For those who are naturally inclined to seek out relationships and social interactions the lockdowns and the inability to be near and to touch or hug others has been hard to bear. The pandemic represents an ongoing stressor and we cannot underestimate the impact of this on our mental health. If we add to that bereavements, redundancies and financial hardship we are looking at significant life events in the context of an ongoing stressor. Add to that daily hassles such as home schooling whilst trying to hold down a job, endless meal preparations and possibly doing all of this in cramped living conditions, the stress mounts further. The effect of this on the nervous system can be significant. A body that is persistently mounting a stress response eventually succumbs to the deleterious effects of adrenaline and cortisol. Even those with greater protection who are buffered against the adversities of life through wealth and privilege are not immune to the effects of stress.
What are the things that can help us in times of such uncertainty and adversity? Almost every week there is another article on self-help strategies. Exercise, yoga, meditation, mindfulness and other such practices can promote relaxation and reverse the effects of the stress response by altering the autonomic nervous system response. Reading self-help books and inspiring literature, introspection and developing greater self-awareness can help us to reframe our personal circumstances more positively. This can give a fresh impetus (increase our sense of agency) to pursuing meaningful goals or interests. Having a sense of purpose and meaning in one’s life can enable us to overcome even the most challenging circumstances as Victor Frankl taught us.

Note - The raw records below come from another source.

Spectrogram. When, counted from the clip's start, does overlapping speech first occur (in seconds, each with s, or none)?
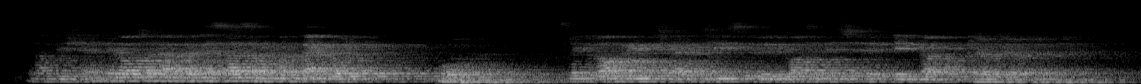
none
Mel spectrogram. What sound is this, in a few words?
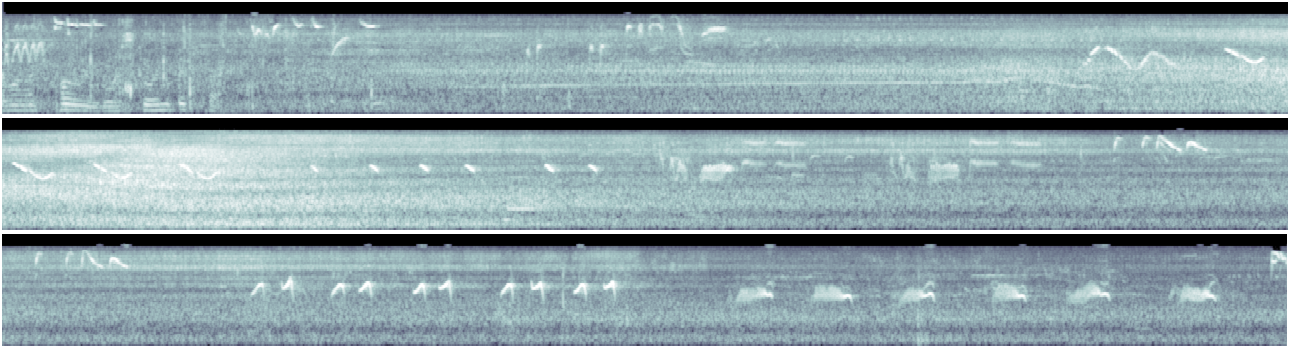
birds singing; about spring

However, there are arguably more fundamental elements required to looking after ourselves and the people around us in times of adversity. Eric Berne wrote that if we don’t receive strokes (either physical touch or social interaction) our spinal cords will shrivel up. Thus the need for physical and mental stimulation and recognition is vital for our well-being. Without that connection from relationships there is a limit to our ability to thrive. Prolonged stress and hardship often leads to emotional dysregulation and can result in distress, anxiety and depressed mood. Intimate and close relationships can play a very important role in restoring emotional balance through co-regulation of affect. The idea that having a close confidant as a protective factor against depression was highlighted in the 1970s by the pioneering work of Brown and Harris. Yet it has taken a long time for this finding to make it into main stream consciousness. Supportive relationships, where individuals are empathic and attuned to the needs of the other can promote more positive and stable mood. Thus social interactions can help not only to regulate mood but quite possibly prevent the onset of severe anxiety states and depression. The healing power of social support should not be underestimated.

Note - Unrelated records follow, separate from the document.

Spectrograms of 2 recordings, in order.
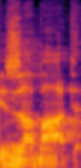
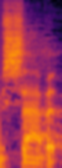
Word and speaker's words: Sabat: just became Sabbath it should be zabat s z B- a t M but it just became sabbot at some point and I jok that I would one day like to change the legal pronunciation of my name there you go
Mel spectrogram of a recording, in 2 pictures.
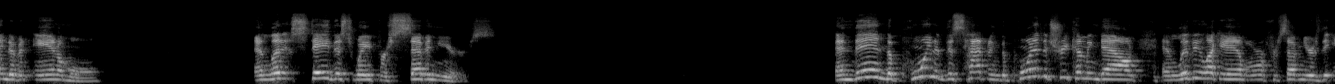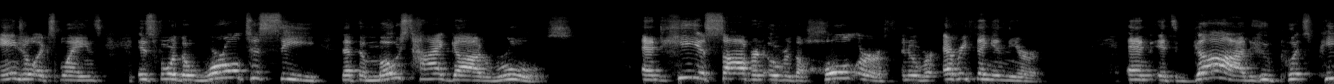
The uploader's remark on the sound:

The pandemic has made many people more insular not just physically but in terms of their mindset. This spring as we ease out of social restrictions and begin reconnecting in person with family, friends and colleagues we will perhaps be more mindful of just how nurturing these relationships can be for us to thrive. For it is in the context of such supportive relationships that we may be best placed to safely examine our own lives and make changes for the better.
by Dr Levent Yurdakul, Clinical Psychologist